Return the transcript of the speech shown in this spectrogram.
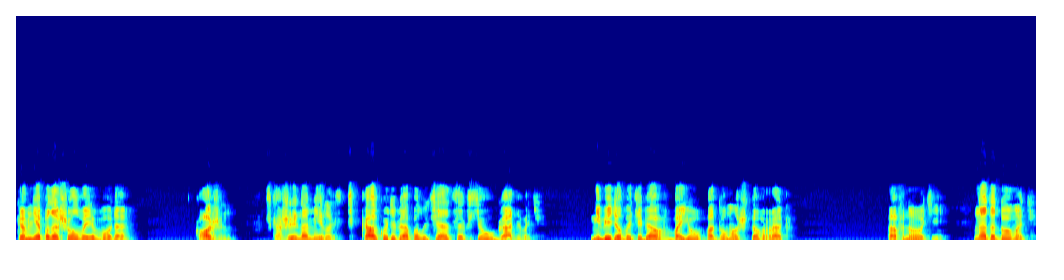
Ко мне подошел воевода. Кожин, скажи на милость, как у тебя получается все угадывать? Не видел бы тебя в бою, подумал, что враг. Пафнутий, надо думать,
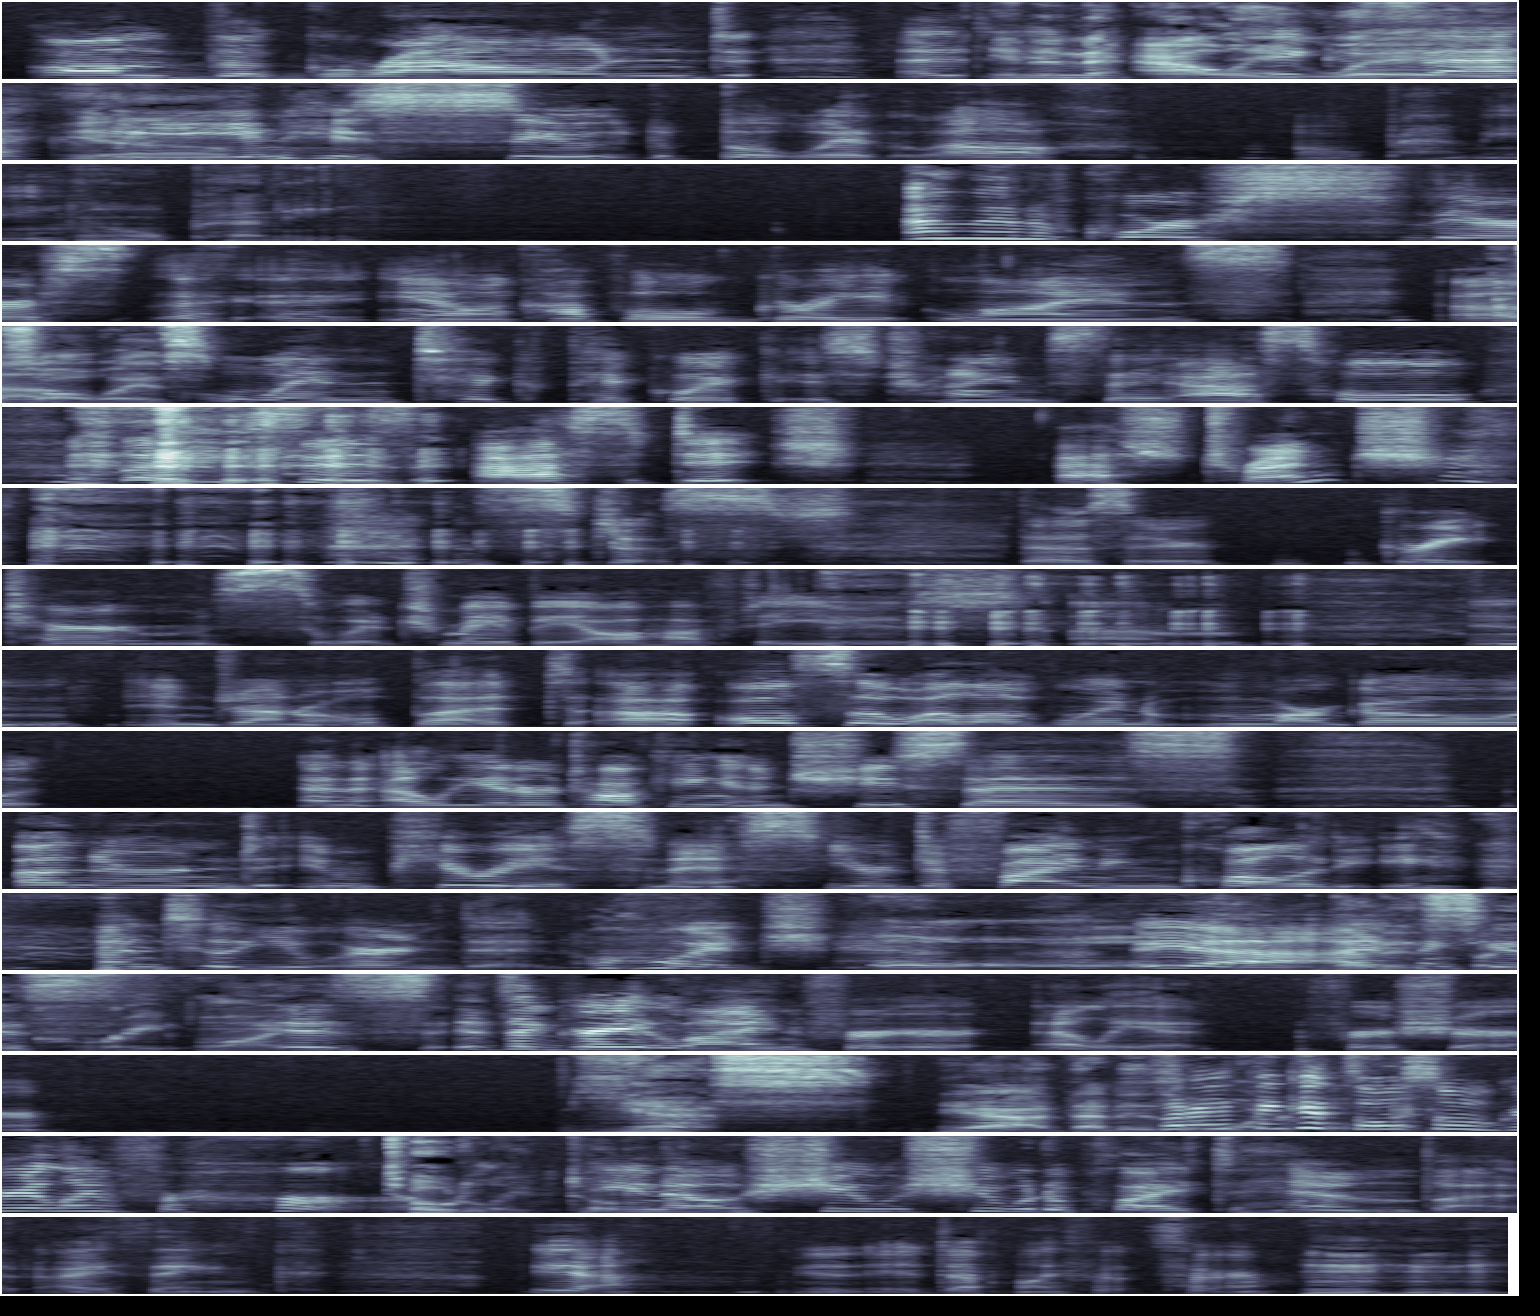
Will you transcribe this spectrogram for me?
on the ground in an alleyway. Exactly. Yeah. In his suit, but with, oh, oh, Penny. Oh, Penny. And then, of course, there's a, a, you know a couple great lines. Uh, As always, when Tick Pickwick is trying to say asshole, but he says ass ditch, ass trench. it's just those are great terms, which maybe I'll have to use um, in in general. But uh, also, I love when Margot and Eliot are talking, and she says unearned imperiousness, your defining quality, until you earned it. Which, oh, yeah, I think is great line. Is it's a great line for Eliot for sure. Yes. Yeah, that is. But I think it's also a great line for her. Totally, totally. You know, she she would apply to him, but I think, yeah, it, it definitely fits her. Mm-hmm.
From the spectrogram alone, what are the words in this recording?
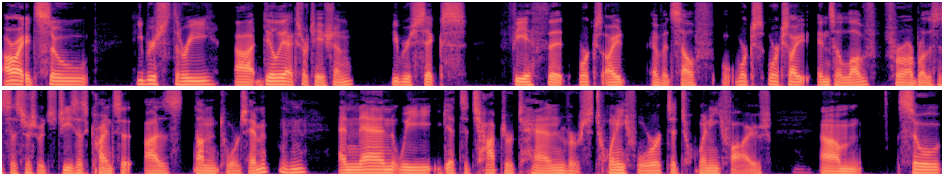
All right. So Hebrews 3, uh, daily exhortation. Hebrews 6, faith that works out of itself, works works out into love for our brothers and sisters, which Jesus counts it as done towards him. Mhm. And then we get to chapter 10, verse 24 to 25. Um, so,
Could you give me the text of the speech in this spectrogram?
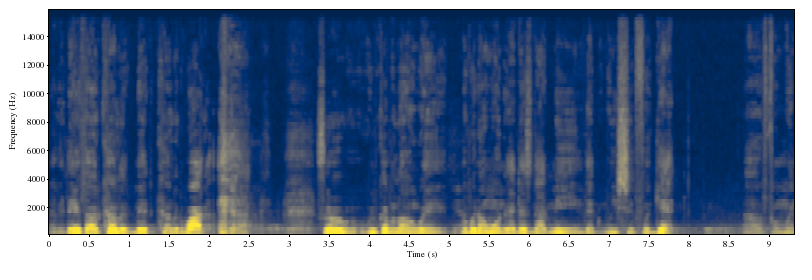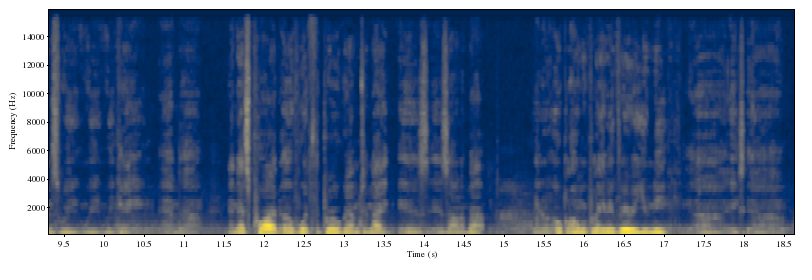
I mean, they thought color meant colored water. Yeah. so we've come a long way, yeah. but we don't want. That does not mean that we should forget uh, from whence we, we, we came, and uh, and that's part of what the program tonight is is all about. You know, Oklahoma played a very unique uh, uh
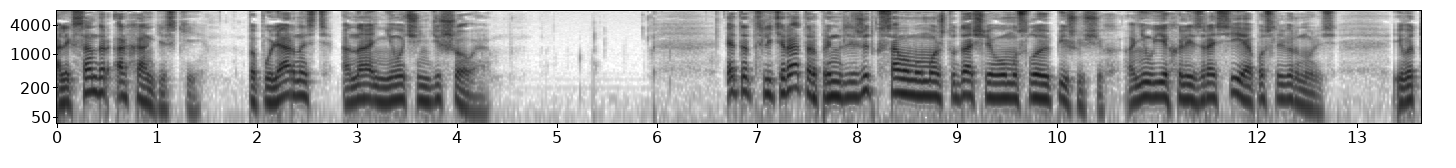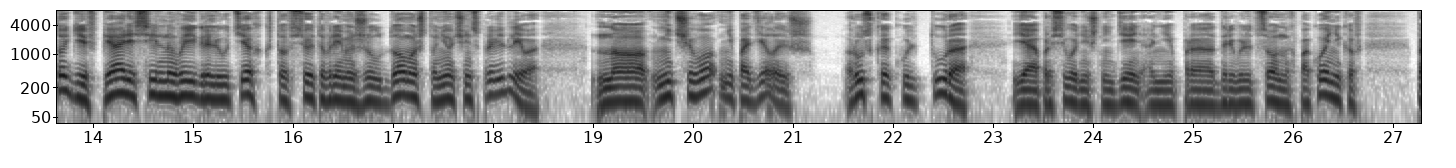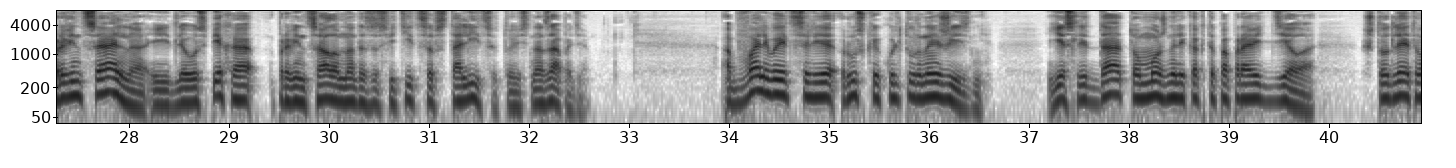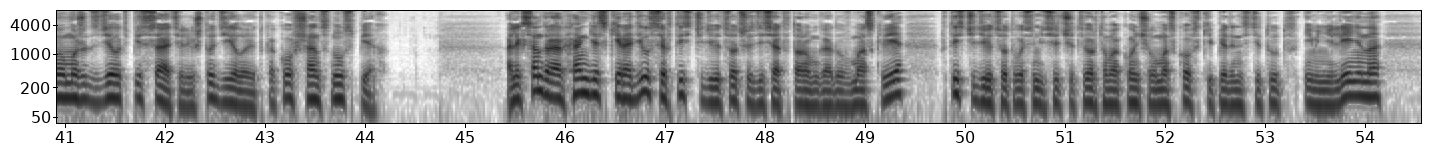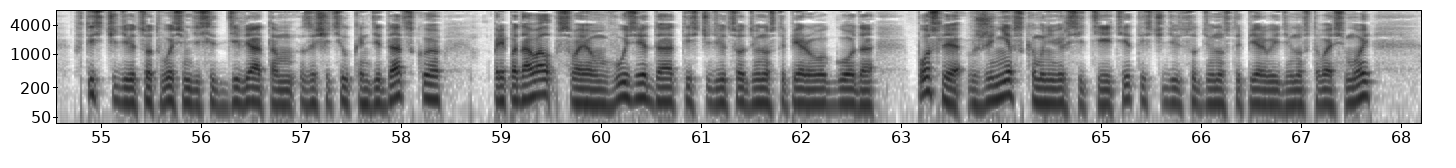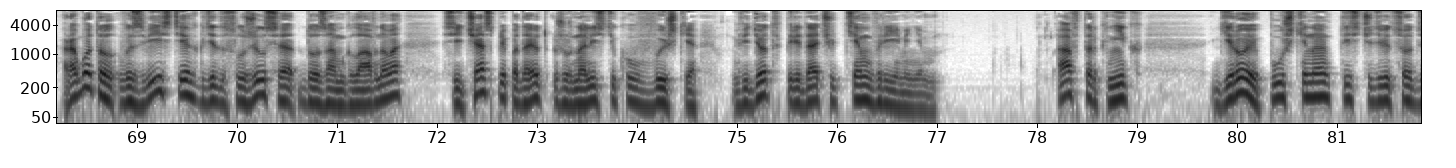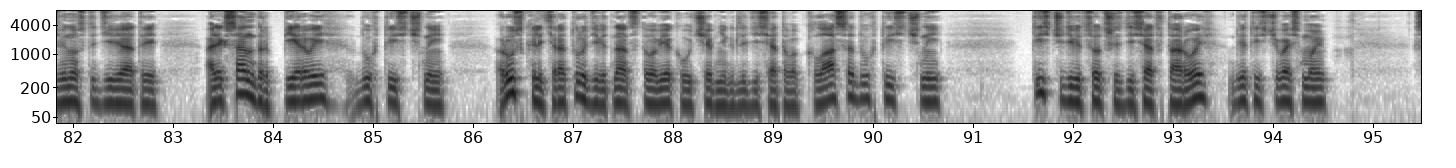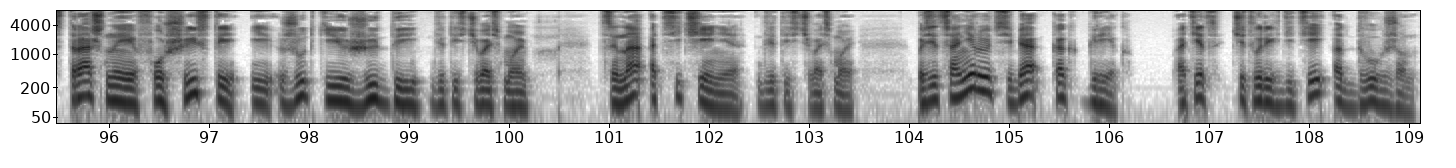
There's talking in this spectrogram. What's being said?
Александр Архангельский. Популярность, она не очень дешевая. Этот литератор принадлежит к самому, может, удачливому слою пишущих. Они уехали из России, а после вернулись. И в итоге в пиаре сильно выиграли у тех, кто все это время жил дома, что не очень справедливо. Но ничего не поделаешь. Русская культура, я про сегодняшний день, а не про дореволюционных покойников, провинциальна, и для успеха провинциалам надо засветиться в столице, то есть на Западе. Обваливается ли русская культурная жизнь? Если да, то можно ли как-то поправить дело? Что для этого может сделать писатель и что делает? Каков шанс на успех? Александр Архангельский родился в 1962 году в Москве, в 1984 окончил Московский пединститут имени Ленина, в 1989 защитил кандидатскую, преподавал в своем вузе до 1991 года, После в Женевском университете 1991-1998 работал в «Известиях», где дослужился до замглавного, сейчас преподает журналистику в Вышке, ведет передачу «Тем временем». Автор книг «Герои Пушкина» 1999, Александр I 2000, Русская литература XIX века, учебник для 10 класса 2000, 1962-2008, «Страшные фашисты и жуткие жиды» 2008, «Цена отсечения» 2008, позиционирует себя как грек, отец четверых детей от двух жен.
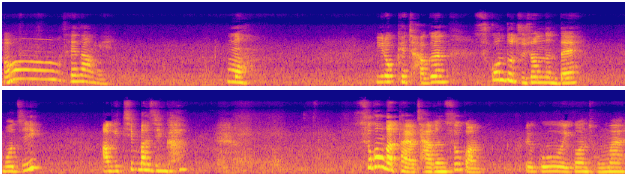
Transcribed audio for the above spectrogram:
어 세상에. 어머 이렇게 작은 수건도 주셨는데 뭐지? 아기 침바지인가? 수건 같아요. 작은 수건. 그리고 이건 정말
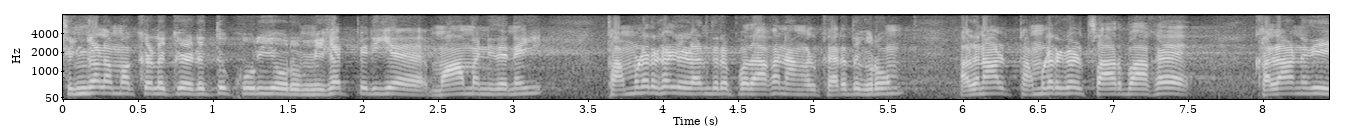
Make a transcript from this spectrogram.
சிங்கள மக்களுக்கு எடுத்து கூறிய ஒரு மிகப்பெரிய மாமனிதனை தமிழர்கள் இழந்திருப்பதாக நாங்கள் கருதுகிறோம். அதனால் தமிழர்கள் சார்பாக கலாநிதி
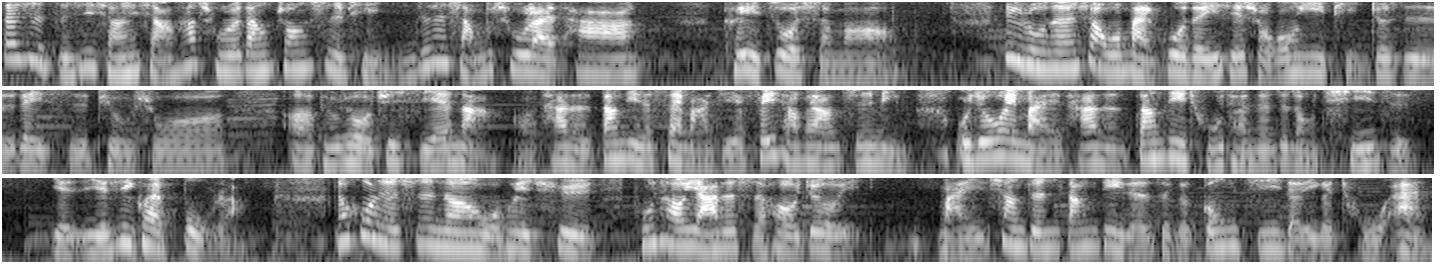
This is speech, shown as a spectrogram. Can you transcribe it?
但是仔细想一想，它除了当装饰品，你真的想不出来它可以做什么。例如呢，像我买过的一些手工艺品，就是类似，譬如说。呃，比如说我去锡耶纳哦，它的当地的赛马节非常非常知名，我就会买它的当地图腾的这种旗子，也也是一块布啦。那或者是呢，我会去葡萄牙的时候就买象征当地的这个公鸡的一个图案。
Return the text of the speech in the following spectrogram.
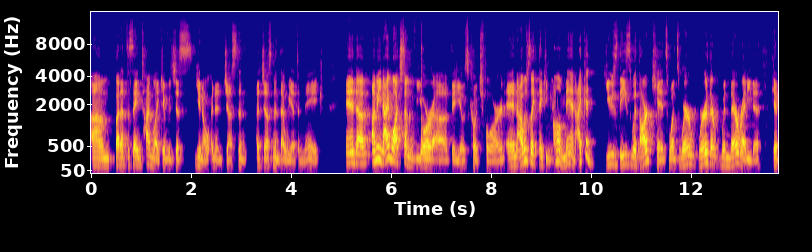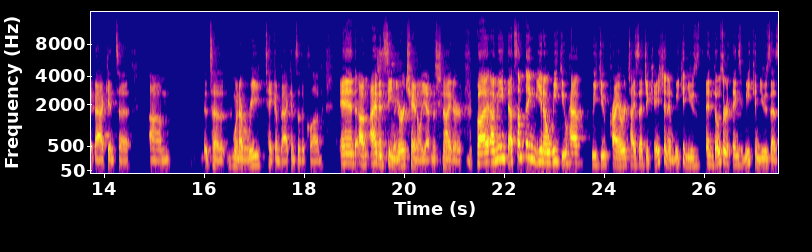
Um, but at the same time, like it was just you know an adjustment adjustment that we had to make. And um, I mean, I watched some of your uh, videos, Coach Ford, and I was like thinking, oh man, I could use these with our kids once we're, we're there when they're ready to get back into um, to whenever we take them back into the club. And um, I haven't seen your channel yet, Ms. Schneider, but I mean that's something you know we do have we do prioritize education, and we can use and those are things we can use as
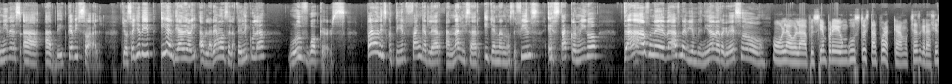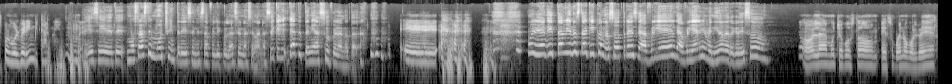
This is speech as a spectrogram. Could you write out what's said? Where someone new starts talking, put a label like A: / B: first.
A: bienvenidos a Adictia Visual. Yo soy Edith y el día de hoy hablaremos de la película Wolfwalkers. Para discutir, fangirlear, analizar y llenarnos de feels, está conmigo Dafne. Dafne, bienvenida de regreso.
B: Hola, hola, pues siempre un gusto estar por acá. Muchas gracias por volver a invitarme.
A: Sí, sí, te mostraste mucho interés en esta película hace una semana, así que ya te tenía súper anotada. Eh... Muy bien, y también está aquí con nosotros Gabriel. Gabriel, bienvenido de regreso.
C: Hola, mucho gusto, es bueno volver.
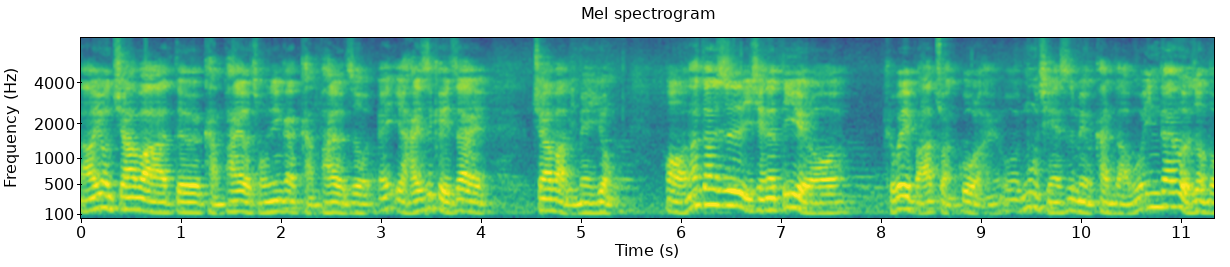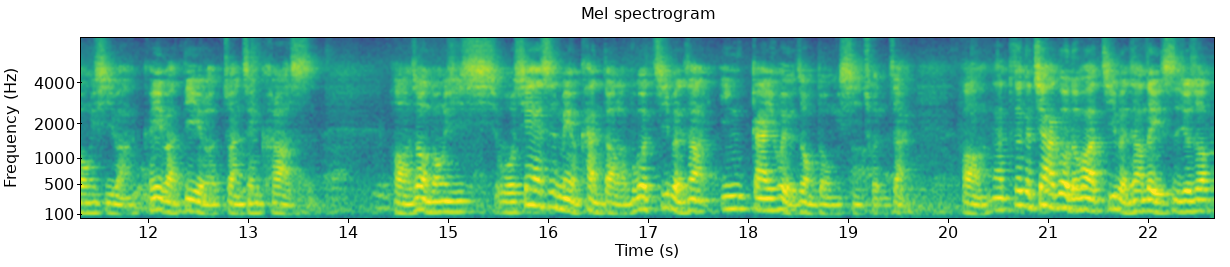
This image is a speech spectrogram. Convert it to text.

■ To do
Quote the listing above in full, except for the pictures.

■ Result below
Return the transcript of the speech shown in this spectrogram.
Ко мне подошел воевода. Кожин, скажи на милость, как у тебя получается все угадывать? Не видел бы тебя в бою, подумал, что враг. Пафнутий, надо думать,
Will you transcribe this spectrogram for me?
on the ground in an alleyway. Exactly. Yeah. In his suit, but with, oh, oh, Penny. Oh, Penny. And then, of course, there's a, a, you know a couple great lines. Uh, As always, when Tick Pickwick is trying to say asshole, but he says ass ditch, ass trench. it's just those are great terms, which maybe I'll have to use um, in in general. But uh, also, I love when Margot and Eliot are talking, and she says unearned imperiousness, your defining quality, until you earned it. Which, oh, yeah, I think is great line. Is it's a great line for Eliot for sure. Yes. Yeah, that is. But I think it's also a great line for her. Totally, totally. You know, she she would apply to him, but I think, yeah, it, it definitely fits her. Mm-hmm.
From the spectrogram alone, what are the words in this recording?
All right. So Hebrews 3, uh, daily exhortation. Hebrews 6, faith that works out of itself, works works out into love for our brothers and sisters, which Jesus counts it as done towards him. Mhm. And then we get to chapter 10, verse 24 to 25. Um, so,
Could you give me the text of the speech in this spectrogram?
I mean, they thought color meant colored water. Yeah. so we've come a long way, yeah. but we don't want. That does not mean that we should forget uh, from whence we, we, we came, and uh, and that's part of what the program tonight is is all about. You know, Oklahoma played a very unique uh, uh
There's talking in this spectrogram. What's being said?
Александр Архангельский. Популярность, она не очень дешевая. Этот литератор принадлежит к самому, может, удачливому слою пишущих. Они уехали из России, а после вернулись. И в итоге в пиаре сильно выиграли у тех, кто все это время жил дома, что не очень справедливо. Но ничего не поделаешь. Русская культура, я про сегодняшний день, а не про дореволюционных покойников, провинциальна, и для успеха провинциалам надо засветиться в столице, то есть на Западе. Обваливается ли русская культурная жизнь? Если да, то можно ли как-то поправить дело? Что для этого может сделать писатель и что делает? Каков шанс на успех? Александр Архангельский родился в 1962 году в Москве, в 1984 окончил Московский пединститут имени Ленина, в 1989 защитил кандидатскую, преподавал в своем вузе до 1991 года, После в Женевском университете 1991-1998 работал в «Известиях», где дослужился до замглавного, сейчас преподает журналистику в Вышке, ведет передачу «Тем временем». Автор книг «Герои Пушкина» 1999, Александр I 2000, Русская литература XIX века, учебник для 10 класса 2000, 1962-2008, «Страшные фашисты и жуткие жиды» 2008, «Цена отсечения» 2008, позиционирует себя как грек, отец четверых детей от двух жен.
Transcribed audio for the above spectrogram:
어 세상에. 어머 이렇게 작은 수건도 주셨는데 뭐지? 아기 침바지인가? 수건 같아요. 작은 수건. 그리고 이건 정말
Make a transcript from this spectrogram.
சிங்கள மக்களுக்கு எடுத்து கூறிய ஒரு மிகப்பெரிய மாமனிதனை தமிழர்கள் இழந்திருப்பதாக நாங்கள் கருதுகிறோம். அதனால் தமிழர்கள் சார்பாக கலாநிதி
This is speech, shown as a spectrogram. Can you transcribe it?
但是仔细想一想，它除了当装饰品，你真的想不出来它可以做什么。例如呢，像我买过的一些手工艺品，就是类似，譬如说。呃，比如说我去锡耶纳哦，它的当地的赛马节非常非常知名，我就会买它的当地图腾的这种旗子，也也是一块布啦。那或者是呢，我会去葡萄牙的时候就买象征当地的这个公鸡的一个图案。
Return the text of the speech in the following spectrogram.
Um, but at the same time, like it was just you know an adjustment adjustment that we had to make. And um, I mean, I watched some of your uh, videos, Coach Ford, and I was like thinking, oh man, I could use these with our kids once we're, we're there when they're ready to get back into um, to whenever we take them back into the club. And um, I haven't seen your channel yet, Ms. Schneider, but I mean that's something you know we do have we do prioritize education, and we can use and those are things we can use as
This is speech as a spectrogram. Could you write out what's said? Where someone new starts talking, put a label like A: / B: first.
A: bienvenidos a Adictia Visual. Yo soy Edith y el día de hoy hablaremos de la película Wolfwalkers. Para discutir, fangirlear, analizar y llenarnos de feels, está conmigo Dafne. Dafne, bienvenida de regreso.
B: Hola, hola, pues siempre un gusto estar por acá. Muchas gracias por volver a invitarme.
A: Sí, sí, te mostraste mucho interés en esta película hace una semana, así que ya te tenía súper anotada. Eh... Muy bien, y también está aquí con nosotros Gabriel. Gabriel, bienvenido de regreso.
C: Hola, mucho gusto, es bueno volver.
This image is a speech spectrogram. Convert it to text.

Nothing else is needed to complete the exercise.